I would like the lines below, from the one with "The message in Morse code: 250" through the one with "Mel spectrogram of an", copied exactly and without any pictures.

(Stored entries)

....

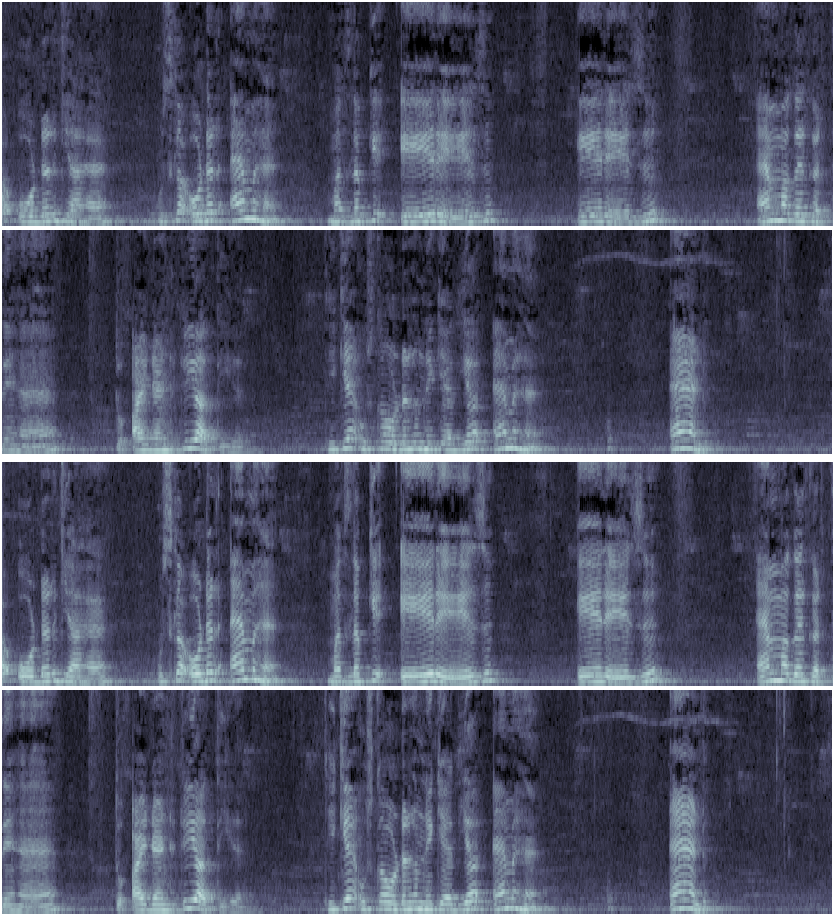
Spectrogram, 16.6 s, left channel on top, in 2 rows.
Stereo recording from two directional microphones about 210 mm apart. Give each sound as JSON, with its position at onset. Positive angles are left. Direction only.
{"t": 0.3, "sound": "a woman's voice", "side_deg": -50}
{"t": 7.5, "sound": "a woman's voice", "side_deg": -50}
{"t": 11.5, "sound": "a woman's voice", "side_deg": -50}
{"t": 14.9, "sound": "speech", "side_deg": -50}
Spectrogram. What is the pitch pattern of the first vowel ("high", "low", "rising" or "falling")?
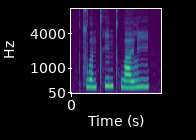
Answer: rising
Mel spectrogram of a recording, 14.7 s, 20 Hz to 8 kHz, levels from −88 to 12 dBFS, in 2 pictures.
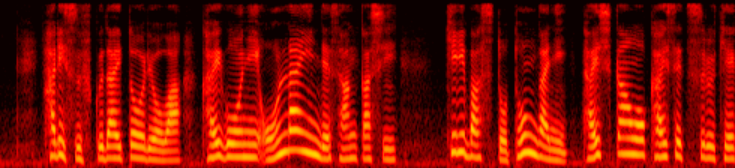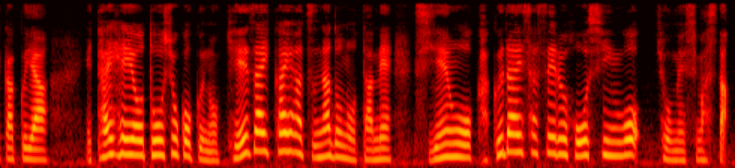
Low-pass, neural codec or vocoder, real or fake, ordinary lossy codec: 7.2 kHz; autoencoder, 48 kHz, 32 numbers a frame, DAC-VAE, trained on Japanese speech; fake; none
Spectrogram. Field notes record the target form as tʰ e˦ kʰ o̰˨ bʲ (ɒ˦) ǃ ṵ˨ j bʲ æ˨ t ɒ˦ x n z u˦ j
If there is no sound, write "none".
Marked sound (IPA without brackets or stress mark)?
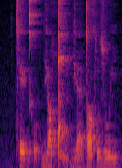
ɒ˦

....

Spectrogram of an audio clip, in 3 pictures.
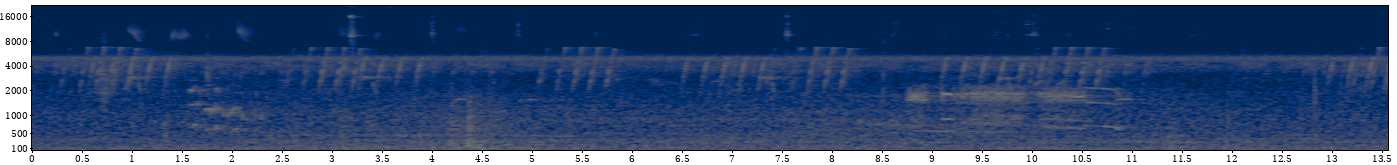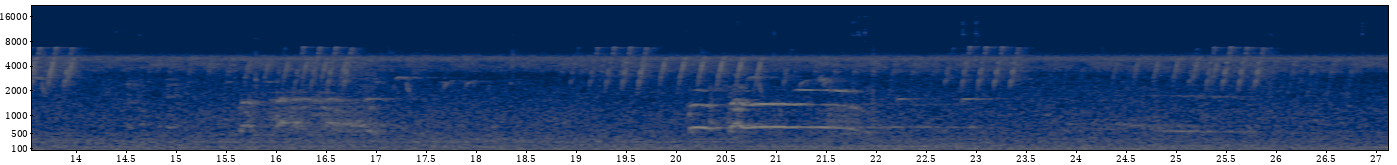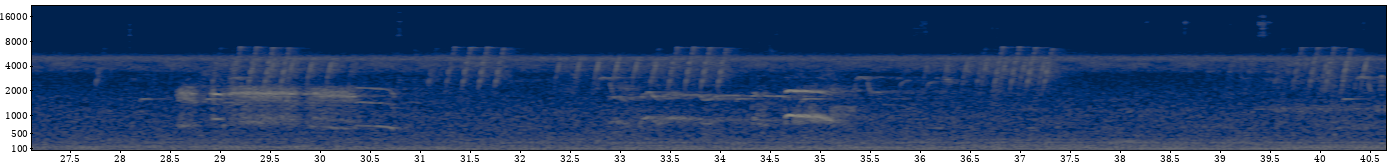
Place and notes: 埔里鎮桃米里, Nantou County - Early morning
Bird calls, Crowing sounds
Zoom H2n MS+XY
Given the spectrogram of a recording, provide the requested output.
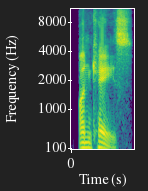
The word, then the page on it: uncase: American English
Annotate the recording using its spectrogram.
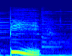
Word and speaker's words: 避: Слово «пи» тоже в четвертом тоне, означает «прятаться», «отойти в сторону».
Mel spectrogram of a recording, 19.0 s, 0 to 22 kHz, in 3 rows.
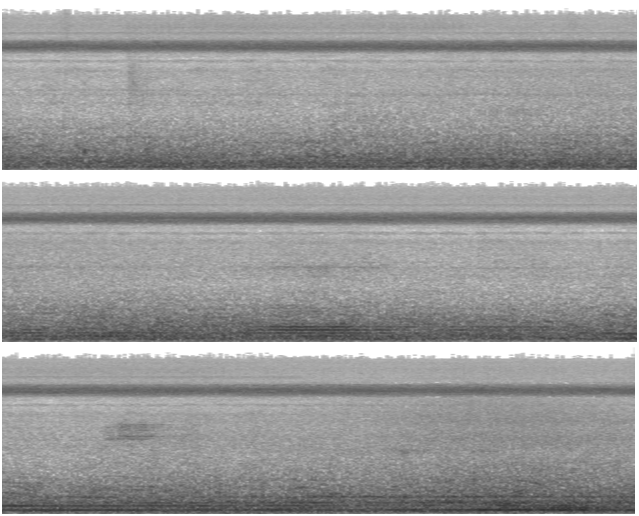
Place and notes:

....

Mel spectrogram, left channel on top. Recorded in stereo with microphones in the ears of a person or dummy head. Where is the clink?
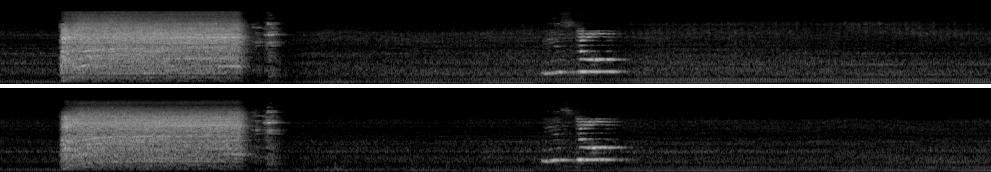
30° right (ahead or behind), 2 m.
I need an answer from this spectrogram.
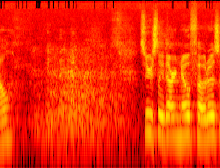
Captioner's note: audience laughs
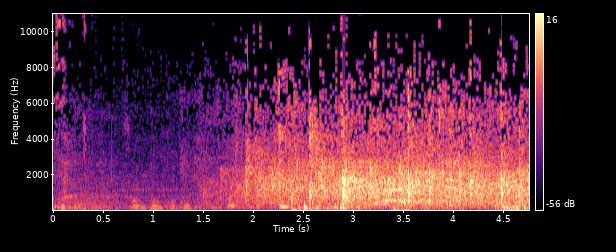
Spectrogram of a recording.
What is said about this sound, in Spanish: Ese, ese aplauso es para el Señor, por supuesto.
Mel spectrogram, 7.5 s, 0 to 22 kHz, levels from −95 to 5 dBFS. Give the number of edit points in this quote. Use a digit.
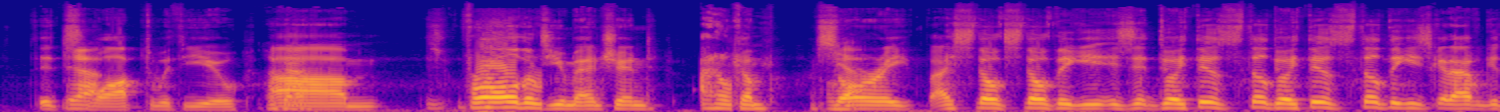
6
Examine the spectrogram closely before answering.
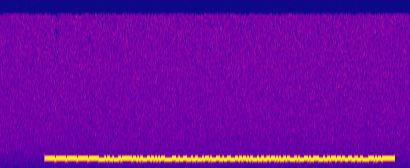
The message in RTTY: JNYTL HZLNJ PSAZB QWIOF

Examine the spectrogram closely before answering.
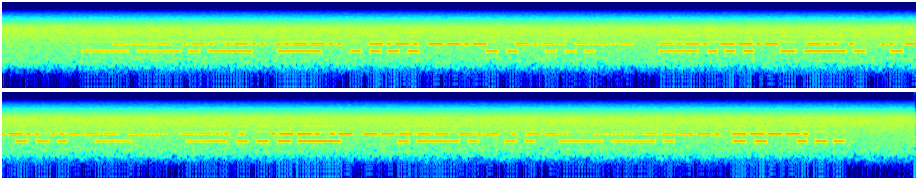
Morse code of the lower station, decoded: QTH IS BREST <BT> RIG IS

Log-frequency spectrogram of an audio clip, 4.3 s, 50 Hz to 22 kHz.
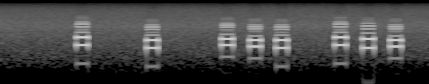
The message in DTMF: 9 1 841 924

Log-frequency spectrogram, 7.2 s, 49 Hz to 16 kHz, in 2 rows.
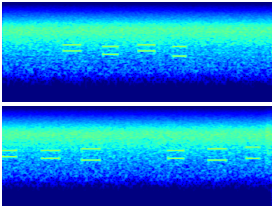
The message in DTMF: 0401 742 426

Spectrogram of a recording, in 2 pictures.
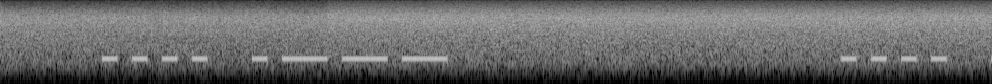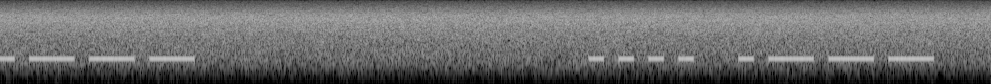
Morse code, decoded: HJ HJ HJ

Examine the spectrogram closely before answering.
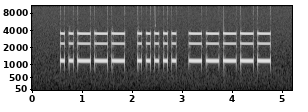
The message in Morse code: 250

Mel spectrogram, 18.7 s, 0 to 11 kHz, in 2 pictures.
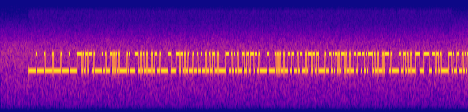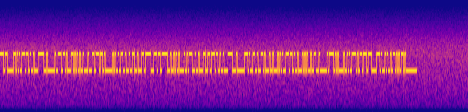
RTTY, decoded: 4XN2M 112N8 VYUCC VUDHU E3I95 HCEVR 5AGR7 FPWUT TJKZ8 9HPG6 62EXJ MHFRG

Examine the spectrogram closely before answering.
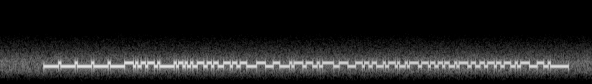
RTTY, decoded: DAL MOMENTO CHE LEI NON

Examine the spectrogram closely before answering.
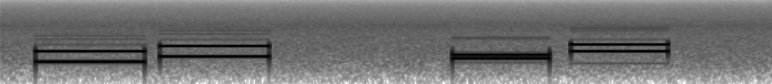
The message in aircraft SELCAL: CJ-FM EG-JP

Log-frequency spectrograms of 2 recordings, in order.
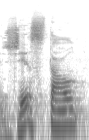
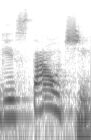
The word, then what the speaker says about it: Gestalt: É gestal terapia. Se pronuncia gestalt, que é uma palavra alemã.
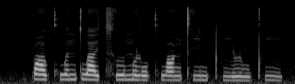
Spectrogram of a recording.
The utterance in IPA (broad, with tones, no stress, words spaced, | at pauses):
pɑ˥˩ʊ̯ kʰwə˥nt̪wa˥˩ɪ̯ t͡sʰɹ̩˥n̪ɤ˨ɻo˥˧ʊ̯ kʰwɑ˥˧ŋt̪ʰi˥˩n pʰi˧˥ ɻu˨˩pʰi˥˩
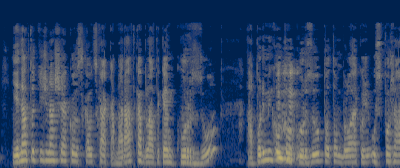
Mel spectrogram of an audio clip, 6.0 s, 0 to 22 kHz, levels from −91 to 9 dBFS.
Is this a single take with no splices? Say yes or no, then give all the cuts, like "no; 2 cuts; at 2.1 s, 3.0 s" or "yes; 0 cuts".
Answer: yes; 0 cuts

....

[Result of this task]
The message in Morse code: 250

Mel spectrogram, 18.7 s, 0 to 11 kHz, in 2 pictures.
RTTY, decoded: 4XN2M 112N8 VYUCC VUDHU E3I95 HCEVR 5AGR7 FPWUT TJKZ8 9HPG6 62EXJ MHFRG

Examine the spectrogram closely before answering.
RTTY, decoded: DAL MOMENTO CHE LEI NON

Examine the spectrogram closely before answering.
The message in aircraft SELCAL: CJ-FM EG-JP

Log-frequency spectrograms of 2 recordings, in order.
The word, then what the speaker says about it: Gestalt: É gestal terapia. Se pronuncia gestalt, que é uma palavra alemã.
Spectrogram of a recording.
The utterance in IPA (broad, with tones, no stress, words spaced, | at pauses):
pɑ˥˩ʊ̯ kʰwə˥nt̪wa˥˩ɪ̯ t͡sʰɹ̩˥n̪ɤ˨ɻo˥˧ʊ̯ kʰwɑ˥˧ŋt̪ʰi˥˩n pʰi˧˥ ɻu˨˩pʰi˥˩
Mel spectrogram of an audio clip, 6.0 s, 0 to 22 kHz, levels from −91 to 9 dBFS.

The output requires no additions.